Life on earth is ultimately sustained by photosynthesis, the process that converts CO2 and water to carbohydrates using the radiant energy of the sun. Despite its central importance, natural photosynthesis is rather inefficient; moreover no commercial process has yet been developed whereby sunlight is used to convert simple molecules to valuable chemical compounds – a process that is referred to as “artificial photosynthesis”.

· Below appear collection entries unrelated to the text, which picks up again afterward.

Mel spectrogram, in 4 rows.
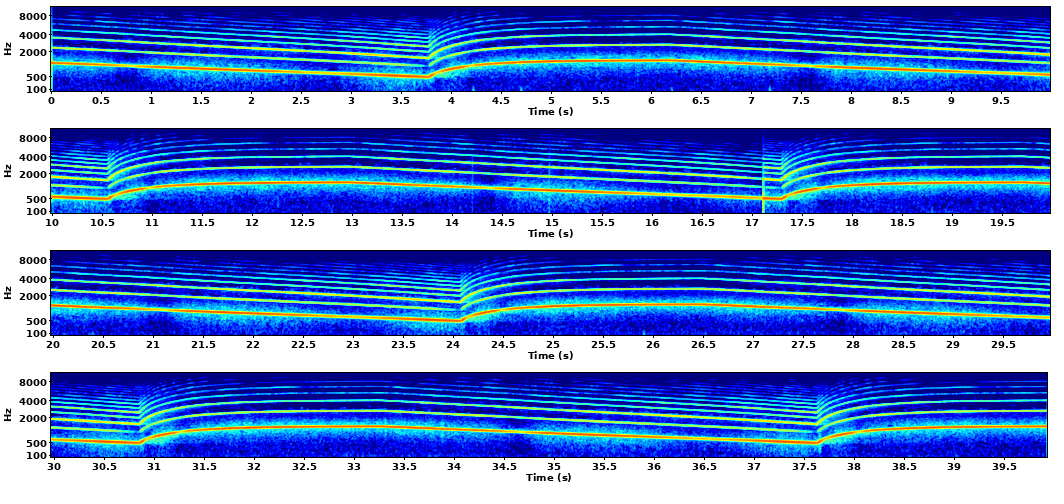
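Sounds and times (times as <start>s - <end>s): ambulance wail siren: 0.0s - 39.9s.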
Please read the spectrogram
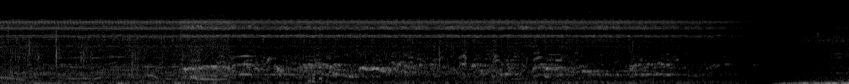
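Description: Night-time insect chorus, a steady high-pitched trilling, with wavering calls rising and falling over it from about two seconds in; it all fades out near the end.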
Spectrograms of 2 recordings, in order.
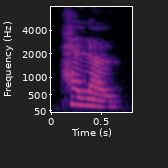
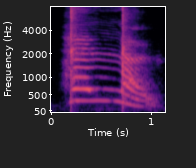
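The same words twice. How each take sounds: First: Said in the usual way. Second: "Hello" in two high, louder clapped beats, hel-lo; clapped syllables. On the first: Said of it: "How about". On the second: Shown as a demonstration. Teacher clapping "Hello" for the children. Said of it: "we clapped twice".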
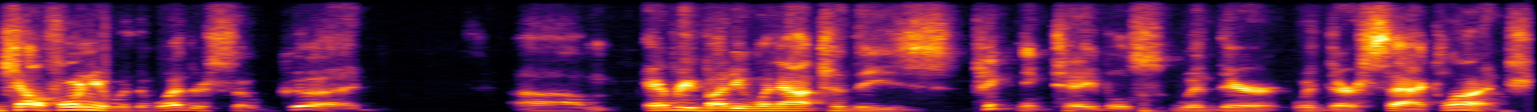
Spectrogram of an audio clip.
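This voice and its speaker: Speaking at a moderate pace with an American accent, a man with a medium pitch sounds somewhat breathy and uses lively intonation. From US South. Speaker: retired corporate executive. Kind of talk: interview storytelling.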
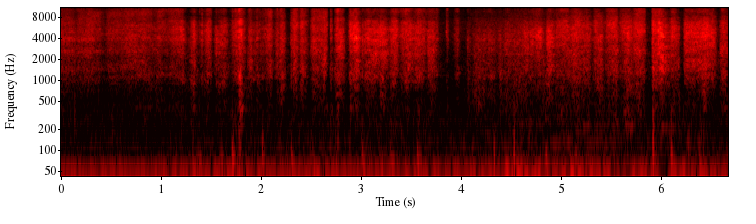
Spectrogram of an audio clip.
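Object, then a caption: Paper toilet roll. A single large, upright white paper toilet roll with a hollow core is rubbed with a flat palm and fingers across its top and side. The result is a steady, soft, papery rubbing hiss with bright, scratchy texture and faint low thumps from the hand.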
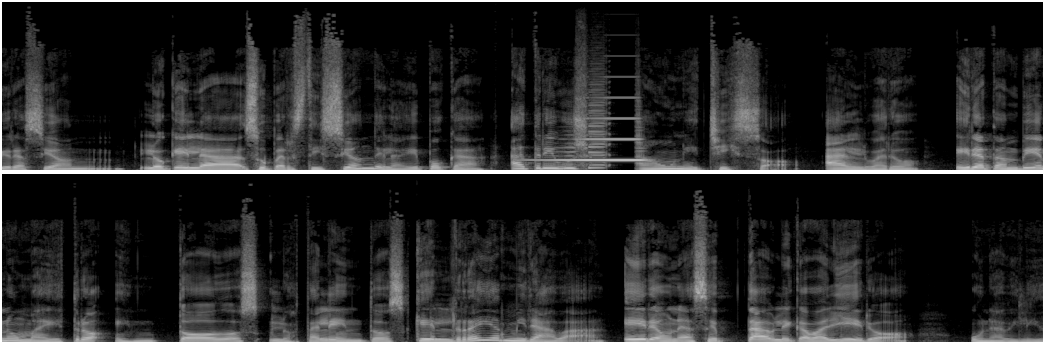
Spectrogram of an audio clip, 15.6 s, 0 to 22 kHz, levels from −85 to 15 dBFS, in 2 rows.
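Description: At 3.84 s a loudspeaker feedback squeal begins: a pure tone at 1.4 kHz swells over roughly half a second until it sits about 5 dB above the surrounding sound, then stops at 4.93 s. The microphone was hearing its own loudspeaker, and at that one frequency the loop gain passed unity, so the tone fed itself. A spectrogram shows a single bright horizontal line thickening as it rises, and the waveform's envelope grows visibly during the build-up.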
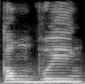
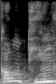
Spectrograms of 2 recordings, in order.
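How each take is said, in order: First: The second syllable sounds like 'vien'. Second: The second syllable sounds like 'bing'. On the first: The speaker calls it right. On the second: The speaker calls it wrong.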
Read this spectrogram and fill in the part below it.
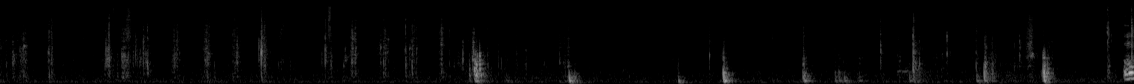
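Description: Tarot cards being shuffled by hand, a string of crisp riffling flicks and soft card snaps in uneven bursts, close and fairly quiet with no voices.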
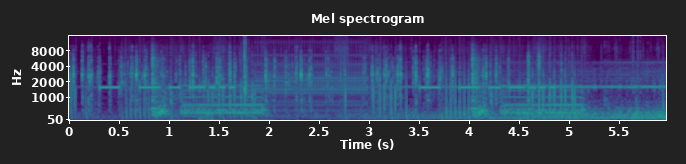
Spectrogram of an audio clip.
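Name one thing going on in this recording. Short electronic beeps tick rapidly as text types out.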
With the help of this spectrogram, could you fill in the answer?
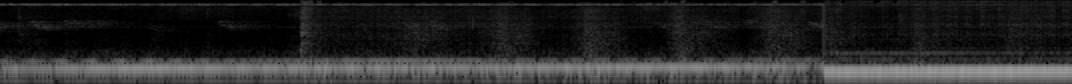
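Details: Daewoo direct-drive inverter washer-dryer during spin as rpm rises: loud siren-like whine, not from bearings or drain motor; cause was a faulty hall sensor on the stator, replaced and noise gone.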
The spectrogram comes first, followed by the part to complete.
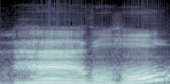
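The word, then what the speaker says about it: هذه: ahadi which is the feminine of hada it's pronounced as hatihi even though it's read it's written as hadi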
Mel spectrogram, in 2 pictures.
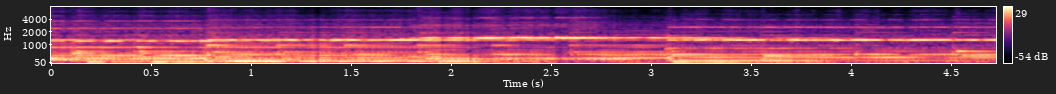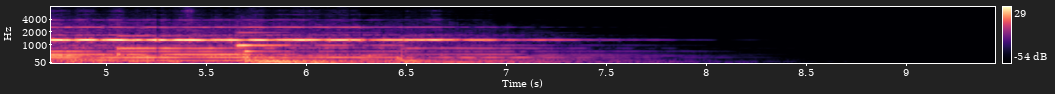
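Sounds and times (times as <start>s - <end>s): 
instrumental ensemble playing: 0.0s - 7.1s.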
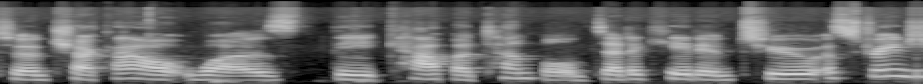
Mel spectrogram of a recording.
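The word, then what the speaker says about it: 河童: you were investigating the the koopa is that how you pronounce it like the kappa kappa kappa all right so we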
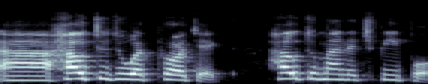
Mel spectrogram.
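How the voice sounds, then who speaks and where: A woman with a Colombian accent, fairly even intonation and a moderate pace over a quiet background. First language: Spanish. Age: 30s. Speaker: engineer and volunteer speaker. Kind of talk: Q&A after a talk. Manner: halting.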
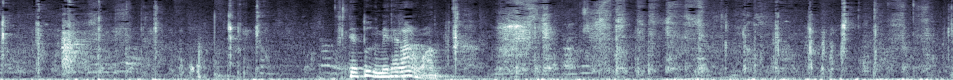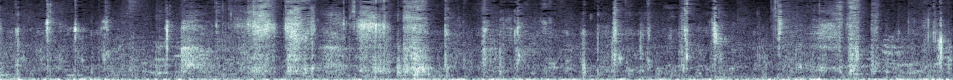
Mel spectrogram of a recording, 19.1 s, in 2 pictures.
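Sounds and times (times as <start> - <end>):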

In their recent paper, published in Advanced Optical Materials, Professor Martin Moskovits (University of California) and collaborators take a step in that direction by pointing out that by producing palladium nanoparticles each shaped like a submicroscopic hexagon, a material is created that is able to carry out multiple duties. First, on account of its shape, the particle can absorb sunlight across its entire visible spectrum; second, the palladium nanoparticle converts the absorbed solar energy into highly energetic electrons that react with molecules that reside on the surface of the palladium nano-hexagons catalytically converting them into a desirable product. In essence, the Pd nanoparticle acts as a one-stop photochemical shop that absorbs sunlight, then uses its energy to carry out chemistry for which the Pd also serves as catalyst. They illustrate this process by greatly speeding up the catalytic decomposition of formic acid to hydrogen and CO2, a process that is very sluggish at room temperature, but is accelerated by approximately 500% when carried out under the simulated light of the sun in the presence of the aforementioned palladium nanohexagonal sheets.